1. The Martini [or Cocktail] Glass: Traditional v-shaped
Turns out, James Bond had it all wrong. A martini is a drink that contains only spirits, and benefits quite a bit from stirring rather than shaking. Stirring creates a heavy, silky feel on the tongue, and avoids what connoisseurs called "bruising" the drink (integrating air bubbles). Of course, it's all about how you like it, but we hope you'll give this classic-style martini a try.
Just remember: a 3:1 gin (or vodka) to vermouth ratio keeps things refreshing, cold and balanced.
I remember when I first learned of mead...sophomore English, and we were working through Beowulf for the the first time, and the poem opens as the king has just built the great mead hall, Heorot. A whole building dedicated to something to drink? Must be delicious... I'll have to get my hands on some.
Ten years later, and I still haven't made my way to actually trying any, but buddy, with this sweet mead how-to, you better believe I'm gonna.
Rose's Lime Juice was created as a means to preserve citrus juice without alcohol in the 19th-century. And there's no better way to feature its unique properties than with a gimlet, a cocktail fashionable in the post-prohibition, Art Deco heyday of the 1930s and 40s.
The Jell-O shot - creating tiny flavored gelatin cups using vodka, tequila, or rum in the place of water - actually dates farther back than most of us would imagine... i.e. college campuses sometime in the 50s and 60s. The earliest recorded recipe, called "Punch Jelly," is found in the Bon Vivant's Companinion, writted by Jerry Thomas in the early 1860s.

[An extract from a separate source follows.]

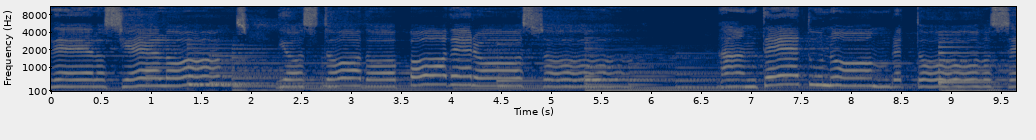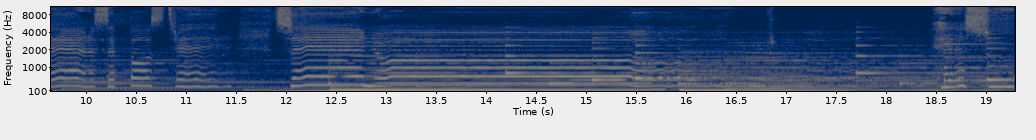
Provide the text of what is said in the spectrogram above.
De los cielos, Dios todopoderoso. Ante tu nombre todo ser se postre, Señor. Jesús,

Which means that the straight-up cherry or lime powder mixed with cheap liquor approach is a little antiquated, and could use an update.
Enter My Jello Americans, some youngsters from Philadelphia, who are committed to "the future of the Jello shot."
Featuring recipes like:
The Bloody Mary
The Old Fashioned, in many ways, sets the standard for cocktails. It may be the first drink ever actually called a cocktail, since that word's oldest written use references a recipe using whiskey, water, sugar, and bitters. It's name lends itself to an essential piece of drinkware, the old-fashioned (or rocks) glass, an 8 oz tumbler that house thousands of short, mixed drinks. And its very name, which comes from the Pendennis Club in Louisville, Kentucky in the 1880s, certainly posits it at the head of the cocktail table.
And they're fun, and quite easy to make. Here's how:
- 1 teaspoon sugar (or one sugar cube)
- 2 dashes
If you've ever made any sorta of beverage - a cocktail, iced tea or coffee, lemonade, etc - you've learned some basic science - sugar does NOT dissolve in cold liquid with a simple stir. It takes either 1) LOTS of agitation or 2) a warmer liquid. Sometimes, this is a good thing, as granular sugar is often a key ingredient to a drink that involves crushing or muddling, like a mint julep or a mojito. And sometimes, it's really annoying and inconvenient.
So, the beverage-world has long used a liquid sweetener known as "simple syrup" to incorporate sugar into drinks. It uses a basic "simple" ratio of 1 part sugar to 1 part water. Some approaches call for as much as 2:1 sugar to water, which increases efficiency, but I'd keep it 1:1, or at most 1.5:1. See, simple syrup provides not only sweetness to a drink, but also volume. AND, most cocktail recipes will presume a sugar level of 1:1, so it's best to stick with what the pros use.